[Opening AVAILABLE RECORDS section]

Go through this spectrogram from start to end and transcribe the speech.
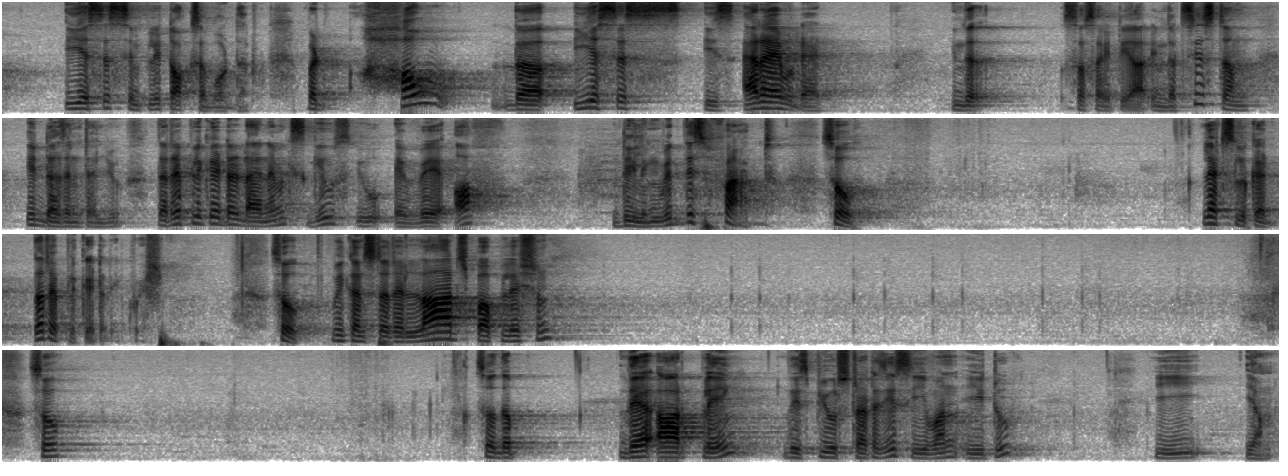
ESS simply talks about that. But how the ESS is arrived at in the society or in that system it does not tell you. The replicator dynamics gives you a way of dealing with this fact. So, let us look at the replicator equation. So, we consider a large population So, so the they are playing these pure strategies E1, E2, E m.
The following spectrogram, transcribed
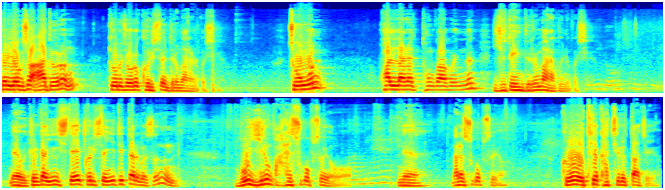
그럼 여기서 아들은 교류적으로 그리스도인들을 말하는 것이에요. 종은 환란을 통과하고 있는 유대인들을 말하고 있는 것이에요. 네, 그러니까 이 시대에 그리스도인이 됐다는 것은 뭐 이름 말할 수가 없어요. 네, 말할 수가 없어요. 그 어떻게 가치를 따져요?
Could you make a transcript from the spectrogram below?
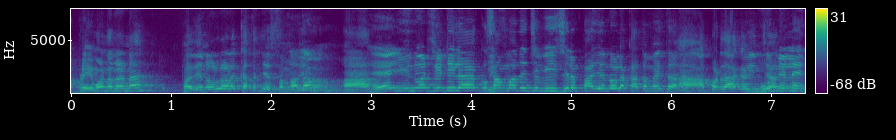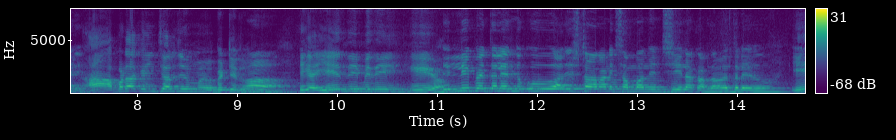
అప్పుడు ఏమన్నారన్నా? పదిహేను రోజులు కథం చేస్తాం? ఏ యూనివర్సిటీలకు సంబంధించి వీసీలో పదిహేను రోజుల కథం అవుతారు అప్పటిదాకా ఇన్ఛార్జ్ అప్పటిదాకా ఇన్ఛార్జ్ పెట్టిర్రు. ఆ. ఇక ఏంది మీది? ఈ ఢిల్లీ పెద్దలు ఎందుకు అధిష్టానానికి సంబంధించి నాకు అర్థమవుతలేదు ఈ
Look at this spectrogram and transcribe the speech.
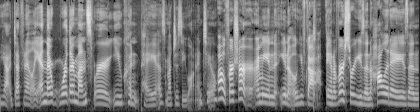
Yeah, definitely. And there were there months where you couldn't pay as much as you wanted to. Oh, for sure. I mean, you know, you've got anniversaries and holidays and,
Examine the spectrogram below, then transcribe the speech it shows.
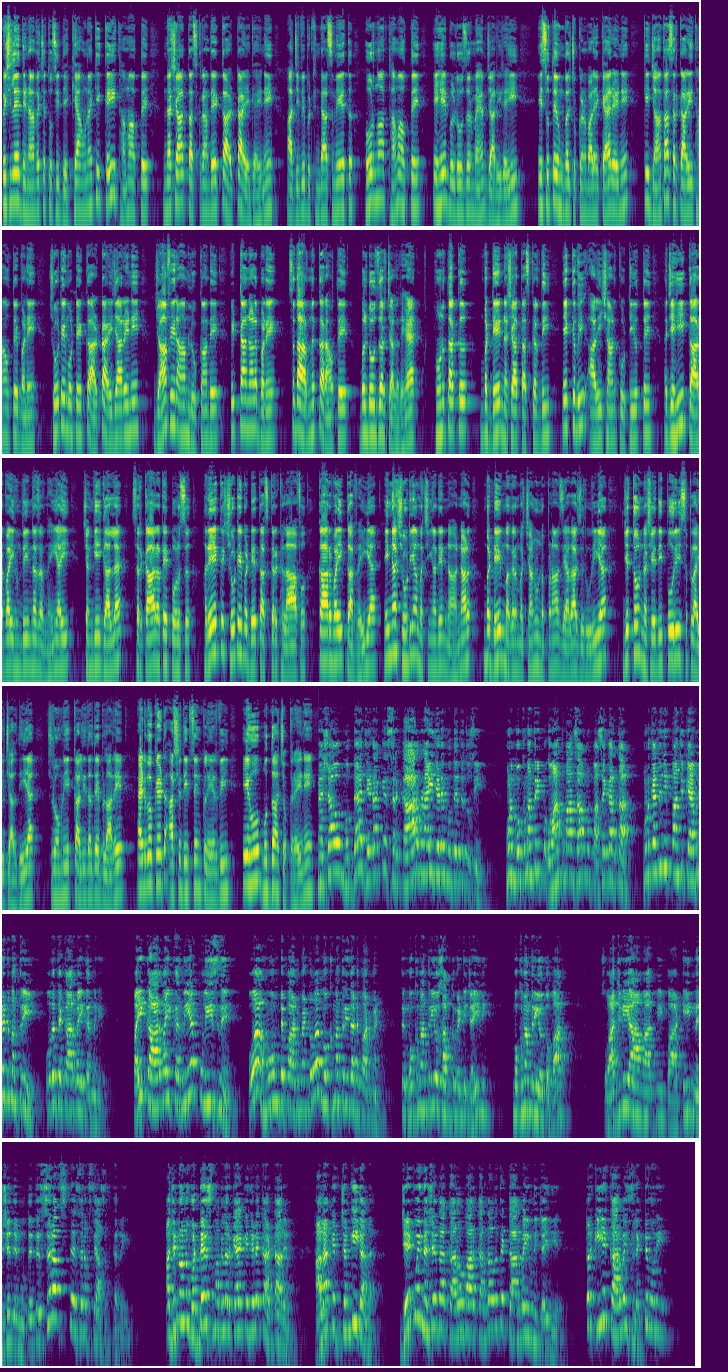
ਪਿਛਲੇ ਦਿਨਾਂ ਵਿੱਚ ਤੁਸੀਂ ਦੇਖਿਆ ਹੋਣਾ ਕਿ ਕਈ ਥਾਵਾਂ ਉੱਤੇ ਨਸ਼ਾ ਤਸਕਰਾਂ ਦੇ ਘਰ ਢਾਏ ਗਏ ਨੇ। ਅੱਜ ਵੀ ਬਠਿੰਡਾ ਸਮੇਤ ਹੋਰਨਾਂ ਥਾਵਾਂ ਉੱਤੇ ਇਹ ਬੁਲਡੋਜ਼ਰ ਮਹਿਮ ਜਾਰੀ ਰਹੀ। ਇਸ ਉੱਤੇ ਉਂਗਲ ਚੁੱਕਣ ਵਾਲੇ ਕਹਿ ਰਹੇ ਨੇ ਕਿ ਜਾਂ ਤਾਂ ਸਰਕਾਰੀ ਥਾਂ ਉੱਤੇ ਬਣੇ ਛੋਟੇ-ਮੋਟੇ ਘਰ ਢਾਏ ਜਾ ਰਹੇ ਨੇ ਜਾਂ ਫਿਰ ਆਮ ਲੋਕਾਂ ਦੇ ਇੱਟਾਂ ਨਾਲ ਬਣੇ ਸਧਾਰਨ ਘਰਾਂ ਉੱਤੇ ਬਲਡੋਜ਼ਰ ਚੱਲ ਰਿਹਾ ਹੈ। ਹੁਣ ਤੱਕ ਵੱਡੇ ਨਸ਼ਾ ਤਸਕਰ ਦੀ ਇੱਕ ਵੀ ਆਲੀਸ਼ਾਨ ਕੋਠੀ ਉੱਤੇ ਅਜਿਹੀ ਕਾਰਵਾਈ ਹੁੰਦੀ ਨਜ਼ਰ ਨਹੀਂ ਆਈ। ਚੰਗੀ ਗੱਲ ਹੈ ਸਰਕਾਰ ਅਤੇ ਪੁਲਿਸ ਹਰੇਕ ਛੋਟੇ ਵੱਡੇ ਤਸਕਰ ਖਿਲਾਫ ਕਾਰਵਾਈ ਕਰ ਰਹੀ ਹੈ ਇਨ੍ਹਾਂ ਛੋਟੀਆਂ ਮੱਛੀਆਂ ਦੇ ਨਾਲ ਨਾਲ ਵੱਡੇ ਮਗਰਮੱਛਾਂ ਨੂੰ ਨੱਪਣਾ ਜ਼ਿਆਦਾ ਜ਼ਰੂਰੀ ਹੈ ਜਿੱਥੋਂ ਨਸ਼ੇ ਦੀ ਪੂਰੀ ਸਪਲਾਈ ਚੱਲਦੀ ਹੈ ਸ਼੍ਰੋਮਣੀ ਅਕਾਲੀ ਦਲ ਦੇ ਬੁਲਾਰੇ ਐਡਵੋਕੇਟ ਅਰਸ਼ਦੀਪ ਸਿੰਘ ਕਲੇਰ ਵੀ ਇਹੋ ਮੁੱਦਾ ਚੁੱਕ ਰਹੇ ਨੇ। ਨਸ਼ਾ ਉਹ ਮੁੱਦਾ ਜਿਹੜਾ ਕਿ ਸਰਕਾਰ ਬਣਾਈ ਜਿਹੜੇ ਮੁੱਦੇ ਤੇ ਤੁਸੀਂ। ਹੁਣ ਮੁੱਖ ਮੰਤਰੀ ਭਗਵੰਤ ਮਾਨ ਸਾਹਿਬ ਨੂੰ ਪਾਸੇ ਕਰਤਾ, ਹੁਣ ਕਹਿੰਦੇ ਜੀ ਪੰਜ ਕੈਬਨਿਟ ਮੰਤਰੀ ਉਹਦੇ ਤੇ ਕਾਰਵਾਈ ਕਰਨਗੇ। ਭਾਈ ਕਾਰਵਾਈ ਕਰਨੀ ਹੈ ਪੁਲਿਸ ਨੇ। ਉਹ ਹੈ ਹੋਮ ਡਿਪਾਰਟਮੈਂਟ ਉਹ ਹੈ ਮੁੱਖ ਮੰਤਰੀ ਦਾ ਡਿਪਾਰਟਮੈਂਟ ਤੇ ਮੁੱਖ ਮੰਤਰੀ ਉਹ ਸਬ ਕਮੇਟੀ ਚਾਹੀ ਨਹੀਂ। ਮੁੱਖ ਮੰਤਰੀ ਉਹ ਤੋਂ ਬਾਅਦ। ਸੋ ਅੱਜ ਵੀ ਆਮ ਆਦਮੀ ਪਾਰਟੀ ਨਸ਼ੇ ਦੇ ਮੁੱਦੇ ਤੇ ਸਿਰਫ ਤੇ ਸਿਰਫ ਸਿਆਸਤ ਕਰ ਰਹੀ ਹੈ। ਆ ਜਿਨ੍ਹਾਂ ਨੂੰ ਵੱਡੇ ਸਮਗਲਰ ਕਹਿ ਕੇ ਜਿਹੜੇ ਘਰ ਢਾ ਰਹੇ ਹੋ। ਹਾਲਾਂਕਿ ਚੰਗੀ ਗੱਲ ਹੈ, ਜੇ ਕੋਈ ਨਸ਼ੇ ਦਾ ਕਾਰੋਬਾਰ ਕਰਦਾ, ਉਹਦੇ ਤੇ ਕਾਰਵਾਈ ਹੋਣੀ ਚਾਹੀਦੀ ਹੈ। ਪਰ ਕੀ ਇਹ ਕਾਰਵਾਈ ਸਿਲੈਕਟਿਵ ਹੋ ਰਹੀ ਹੈ?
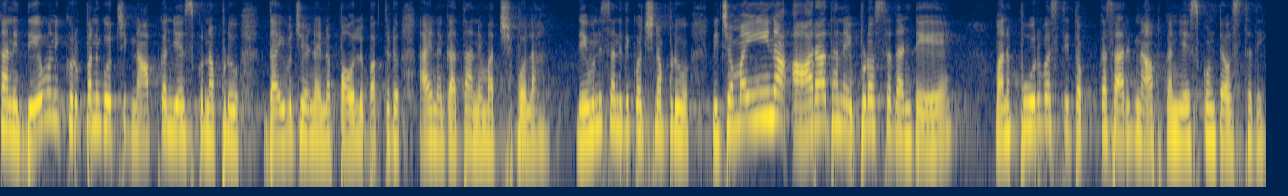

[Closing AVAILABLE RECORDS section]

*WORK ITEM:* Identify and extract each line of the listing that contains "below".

*ANSWER FOR THE TASK:*
Could you make a transcript from the spectrogram below?
Examine the spectrogram below, then transcribe the speech it shows.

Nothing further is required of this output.